[Opening EXTRACTED MATERIAL section]
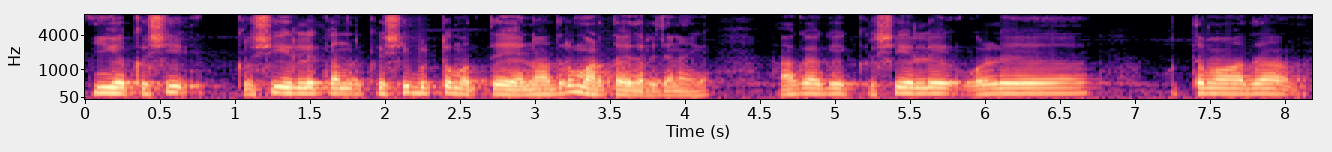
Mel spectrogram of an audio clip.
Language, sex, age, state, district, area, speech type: Kannada, male, 30-45, Karnataka, Gadag, rural, spontaneous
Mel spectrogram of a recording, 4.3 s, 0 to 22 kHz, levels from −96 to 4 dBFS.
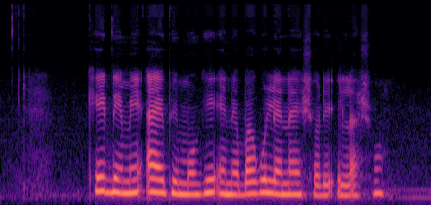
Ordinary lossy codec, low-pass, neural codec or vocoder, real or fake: Opus, 32 kbps; 19.8 kHz; none; real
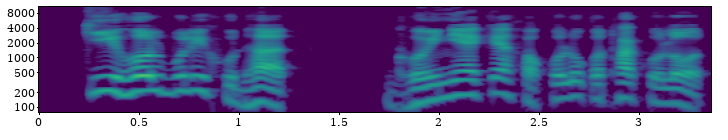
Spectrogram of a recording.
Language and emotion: Assamese, neutral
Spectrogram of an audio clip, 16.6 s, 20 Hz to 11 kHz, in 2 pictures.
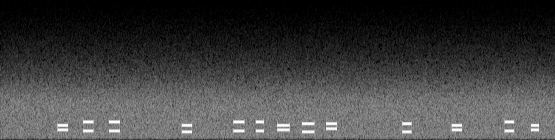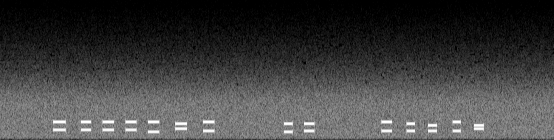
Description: DTMF, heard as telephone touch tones, dialled by hand, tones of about 150 ms. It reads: 766 1 66720 2 7 67 9999306 25 6546*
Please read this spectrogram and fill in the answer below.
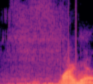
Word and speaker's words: Margot: I think um Harley Quinn will Mar Marget Marggo Robbie Marggo. Oh, that's what that's how you pronounce it.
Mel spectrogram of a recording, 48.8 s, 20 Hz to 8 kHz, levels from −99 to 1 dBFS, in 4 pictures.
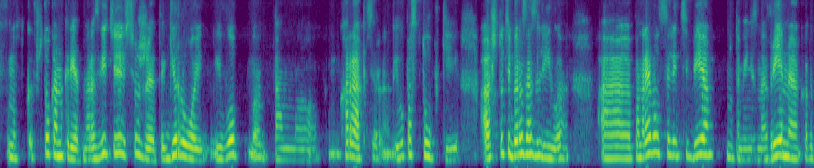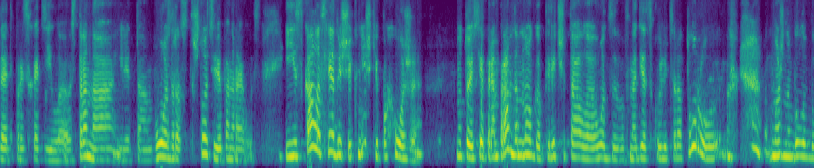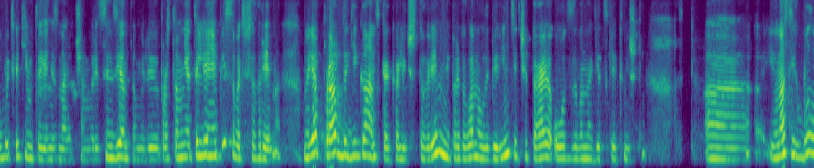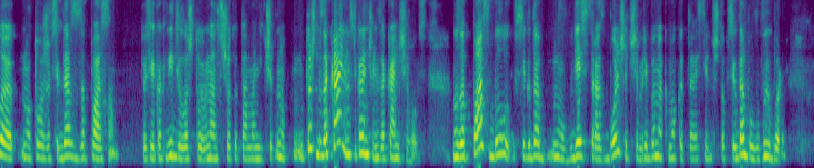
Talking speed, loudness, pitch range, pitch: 165 wpm, -16 LUFS, 200-265 Hz, 225 Hz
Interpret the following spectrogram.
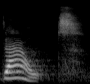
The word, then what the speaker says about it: doubt: now let's think about the silent be in doubt where does that come from any ideas where that comes from well that was actually added to the word by a group of particularly annoying people in the 16th and 17th century called the spelling reformers doubt comes from old French doot and Cha would have said doot okay and he would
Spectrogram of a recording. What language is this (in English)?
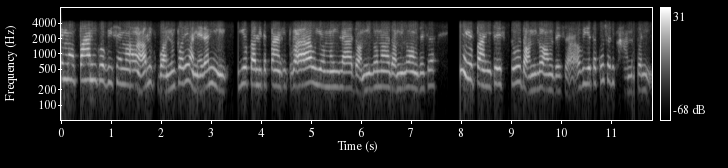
Nepali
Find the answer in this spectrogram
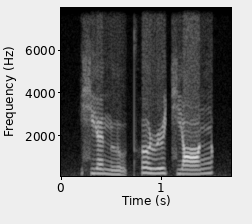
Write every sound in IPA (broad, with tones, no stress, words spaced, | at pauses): ɕjɛ˥˩nlṵ˨˩ t̪ʰɤ˥˧ɻɻ̩˥˩t͡ɕjɑ˧˥ŋ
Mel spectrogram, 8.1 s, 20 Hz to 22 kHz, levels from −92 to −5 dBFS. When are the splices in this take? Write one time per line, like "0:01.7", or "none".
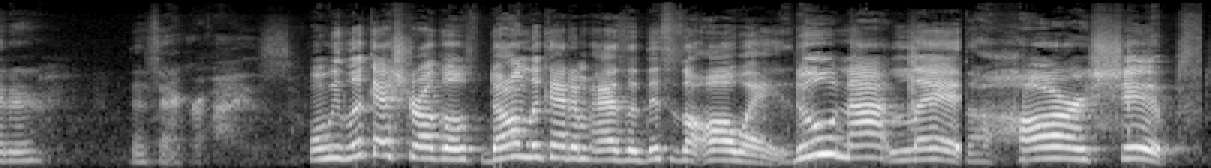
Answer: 0:02.0
0:05.2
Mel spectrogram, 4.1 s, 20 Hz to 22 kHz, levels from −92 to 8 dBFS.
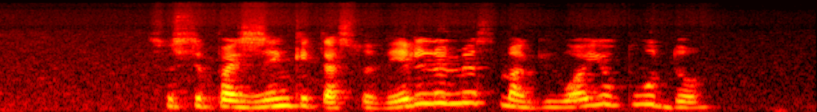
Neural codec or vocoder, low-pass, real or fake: vocoder, 44.1 kHz, 128 mel bands every 256 samples, BigVGAN v2; 19.8 kHz; fake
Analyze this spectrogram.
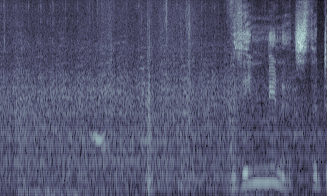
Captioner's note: thud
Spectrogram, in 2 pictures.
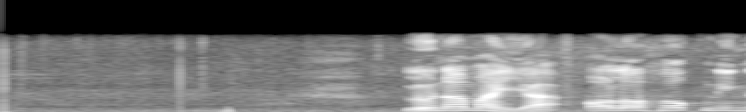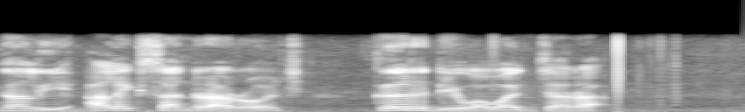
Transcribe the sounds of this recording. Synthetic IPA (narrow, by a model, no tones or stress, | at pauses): lunamajaɔlɔɦɔk̚niŋalialɛksandɾaɾɔt͡ʃ | kɨrdiwawaɲt͡ʃaɾa̰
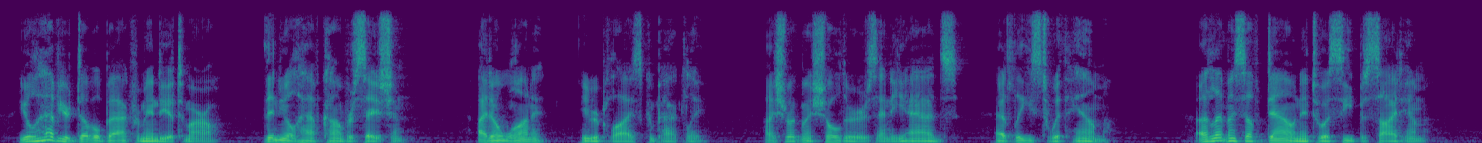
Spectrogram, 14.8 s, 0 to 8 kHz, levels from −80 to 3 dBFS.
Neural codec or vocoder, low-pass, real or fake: none; 7.2 kHz; real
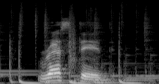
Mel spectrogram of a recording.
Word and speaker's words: rested: Nós temos rest, rest, rested, rested, rested, ok?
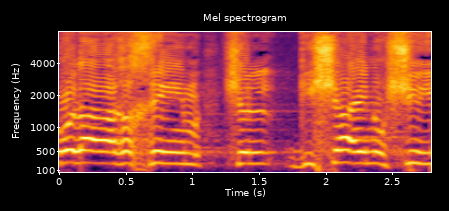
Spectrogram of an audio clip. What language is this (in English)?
Hebrew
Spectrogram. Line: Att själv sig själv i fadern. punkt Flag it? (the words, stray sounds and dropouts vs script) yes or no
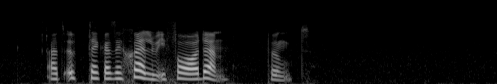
yes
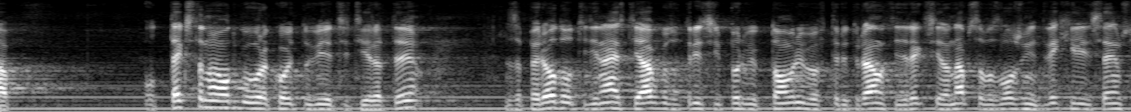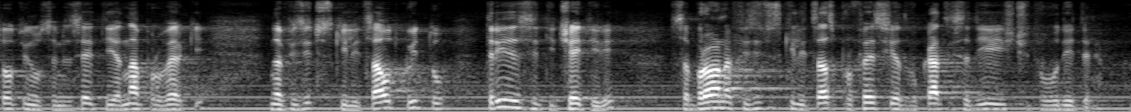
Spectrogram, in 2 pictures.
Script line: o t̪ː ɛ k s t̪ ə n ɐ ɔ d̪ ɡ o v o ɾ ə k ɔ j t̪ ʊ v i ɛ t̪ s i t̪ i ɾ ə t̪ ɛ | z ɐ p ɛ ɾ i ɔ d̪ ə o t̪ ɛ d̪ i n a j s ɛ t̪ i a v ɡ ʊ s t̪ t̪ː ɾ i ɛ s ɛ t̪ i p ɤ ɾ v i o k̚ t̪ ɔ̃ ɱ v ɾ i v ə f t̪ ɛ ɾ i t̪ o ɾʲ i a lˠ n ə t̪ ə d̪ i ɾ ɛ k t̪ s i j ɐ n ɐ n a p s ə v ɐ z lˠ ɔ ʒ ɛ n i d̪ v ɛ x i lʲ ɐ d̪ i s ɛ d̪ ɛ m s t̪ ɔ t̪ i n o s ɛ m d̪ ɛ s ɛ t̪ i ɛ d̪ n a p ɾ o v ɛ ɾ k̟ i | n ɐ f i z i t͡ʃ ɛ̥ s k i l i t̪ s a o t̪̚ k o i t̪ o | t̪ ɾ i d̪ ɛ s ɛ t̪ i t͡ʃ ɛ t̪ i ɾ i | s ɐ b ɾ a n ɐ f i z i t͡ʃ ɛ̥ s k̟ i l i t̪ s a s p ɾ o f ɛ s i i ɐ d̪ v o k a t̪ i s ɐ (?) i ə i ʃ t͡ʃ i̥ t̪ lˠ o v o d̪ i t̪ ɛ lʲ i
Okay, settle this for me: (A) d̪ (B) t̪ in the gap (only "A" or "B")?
A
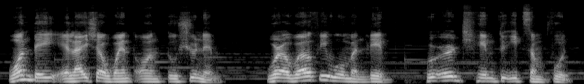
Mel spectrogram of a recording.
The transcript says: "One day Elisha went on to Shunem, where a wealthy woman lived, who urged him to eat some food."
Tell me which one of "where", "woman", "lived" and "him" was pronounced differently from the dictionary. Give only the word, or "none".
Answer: none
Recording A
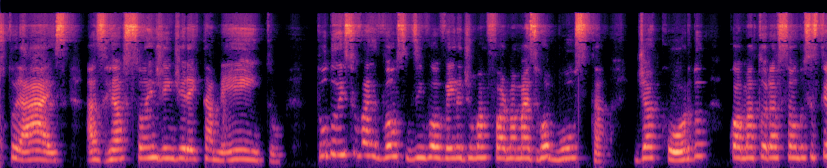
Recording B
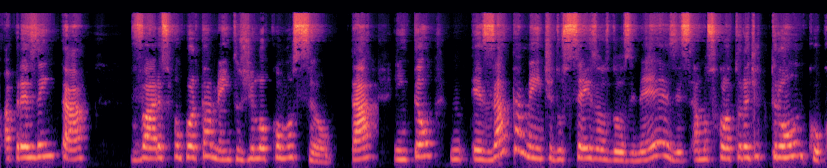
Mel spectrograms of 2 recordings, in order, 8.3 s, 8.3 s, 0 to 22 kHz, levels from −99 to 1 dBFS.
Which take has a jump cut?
B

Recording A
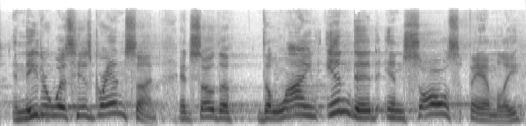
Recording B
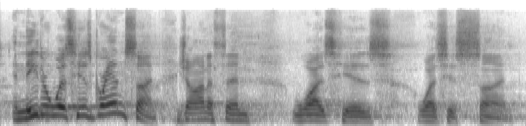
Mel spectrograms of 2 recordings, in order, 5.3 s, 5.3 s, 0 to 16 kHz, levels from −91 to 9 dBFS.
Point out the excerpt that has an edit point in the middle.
B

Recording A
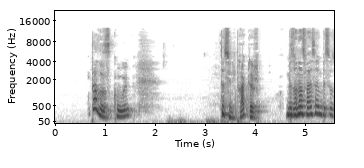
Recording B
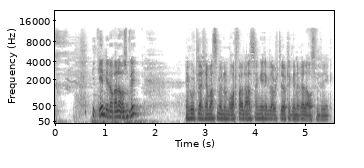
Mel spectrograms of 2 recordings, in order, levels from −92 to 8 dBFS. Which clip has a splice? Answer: A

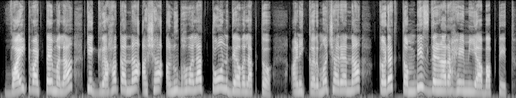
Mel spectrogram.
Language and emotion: Marathi, angry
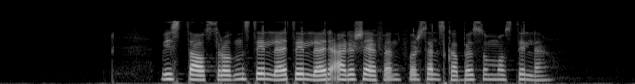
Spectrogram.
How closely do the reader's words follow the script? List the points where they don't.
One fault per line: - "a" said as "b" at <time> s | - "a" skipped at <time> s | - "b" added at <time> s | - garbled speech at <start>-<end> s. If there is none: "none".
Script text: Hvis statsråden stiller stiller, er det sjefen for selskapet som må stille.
none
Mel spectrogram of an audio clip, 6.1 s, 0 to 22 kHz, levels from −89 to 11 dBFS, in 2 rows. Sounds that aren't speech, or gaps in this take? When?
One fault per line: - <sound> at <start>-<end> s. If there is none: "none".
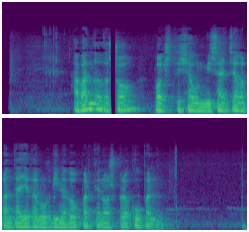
- dropout at 1.4-1.4 s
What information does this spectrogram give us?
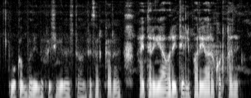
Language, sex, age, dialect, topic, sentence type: Kannada, male, 31-35, Coastal/Dakshin, agriculture, question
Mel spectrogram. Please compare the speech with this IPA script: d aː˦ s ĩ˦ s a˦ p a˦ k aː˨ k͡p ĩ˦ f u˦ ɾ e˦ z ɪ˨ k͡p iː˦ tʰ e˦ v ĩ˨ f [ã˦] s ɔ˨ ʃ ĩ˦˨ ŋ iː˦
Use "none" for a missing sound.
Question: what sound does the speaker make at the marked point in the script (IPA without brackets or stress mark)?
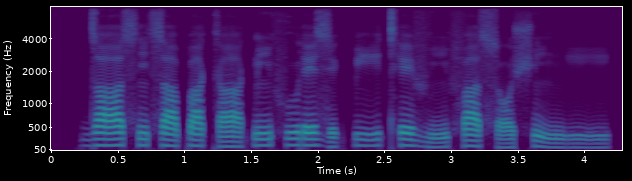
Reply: a˦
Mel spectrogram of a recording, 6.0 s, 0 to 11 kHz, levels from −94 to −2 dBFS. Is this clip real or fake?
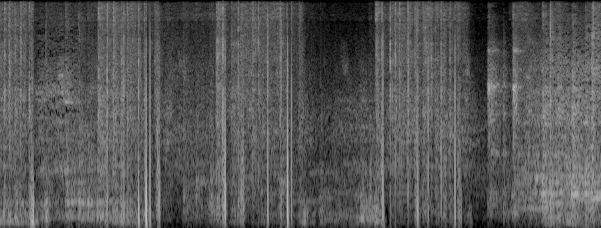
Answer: fake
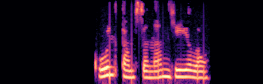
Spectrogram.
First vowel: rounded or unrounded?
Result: rounded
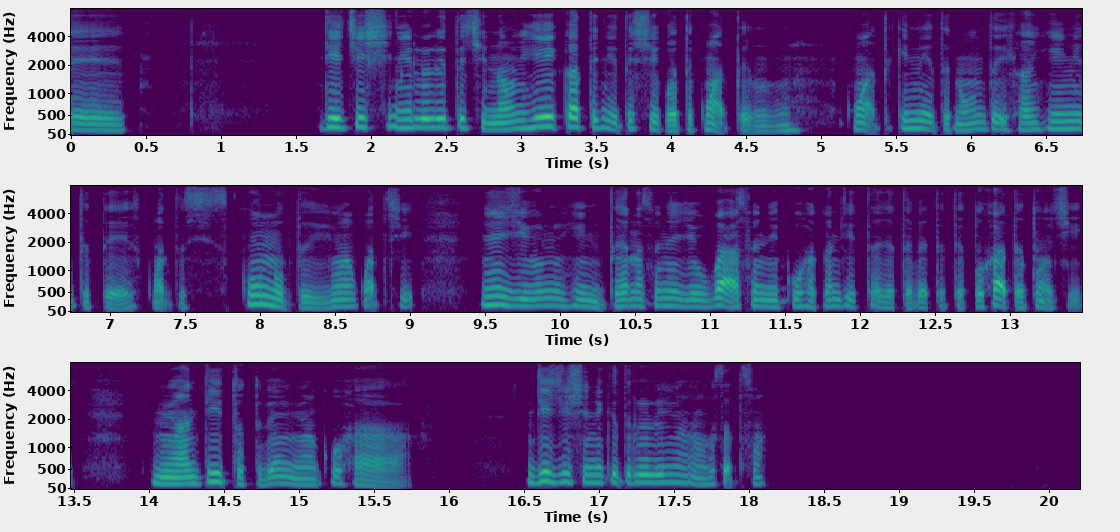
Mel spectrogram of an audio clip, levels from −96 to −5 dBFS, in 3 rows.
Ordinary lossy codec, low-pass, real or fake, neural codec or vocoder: none; none; real; none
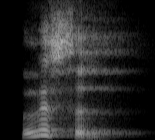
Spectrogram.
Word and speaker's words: listen: Listen, the T is silent.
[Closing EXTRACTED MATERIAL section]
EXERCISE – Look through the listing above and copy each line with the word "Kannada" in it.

RESULT OF THE TASK –
Language, sex, age, state, district, area, speech type: Kannada, male, 30-45, Karnataka, Gadag, rural, spontaneous
Language, sex, age, dialect, topic, sentence type: Kannada, male, 31-35, Coastal/Dakshin, agriculture, question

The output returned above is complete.